I’ve lived here a long time. There is great peace here, Carl, and freedom…. I thought when I came out of that prison, where poor Frank is, that I should never feel free again. But I do, here.” Alexandra took a deep breath and looked off into the red west.

“You belong to the land,” Carl murmured, “as you have always said. Now more than ever.”

“Yes, now more than ever. You remember what you once said about the graveyard, and the old story writing itself over? Only it is we who write it, with the best we have.”

They paused on the last ridge of the pasture, overlooking the house and the windmill and the stables that marked the site of John Bergson’s homestead. On every side the brown waves of the earth rolled away to meet the sky.

“Lou and Oscar can’t see those things,” said Alexandra suddenly. “Suppose I do will my land to their children, what difference will that make? The land belongs to the future, Carl; that’s the way it seems to me. How many of the names on the county clerk’s plat will be there in fifty years? I might as well try to will the sunset over there to my brother’s children. We come and go, but the land is always here. And the people who love it and understand it are the people who own it—for a little while.”

Our Good Earth, by Thomas Hart Benton

Carl looked at her wonderingly. She was still gazing into the west, and in her face there was that exalted serenity that sometimes came to her at moments of deep feeling. The level rays of the sinking sun shone in her clear eyes.

Of course, such clear eyes only exist in novels, but what pretty pictures they are! By the time Cather wrote the novel, she was already an accomplished writer and had left Nebraska long behind—her own attachment to THE LAND was minimal. But regionalism is only like realism, just as realism is only like reality….

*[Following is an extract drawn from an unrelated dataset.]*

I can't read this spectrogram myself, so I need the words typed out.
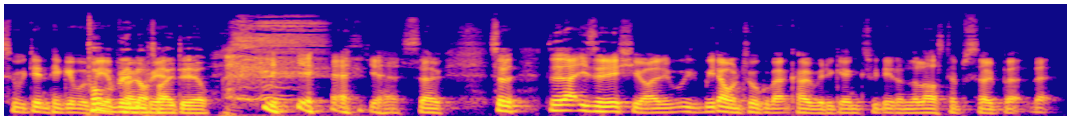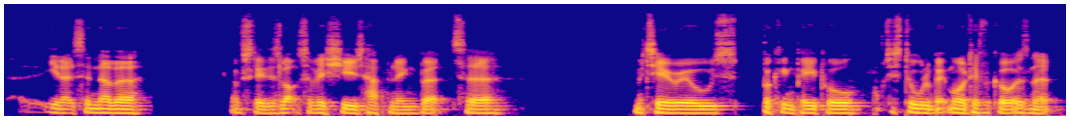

But it is late and I am rambling. It is a good book, but just as important is this: the reader of the audiobook, “rachelellen,” is quite good. I recommend listening for her lyrical performance. If you support Librivox in no other way, at least do its readers the honor of a listen.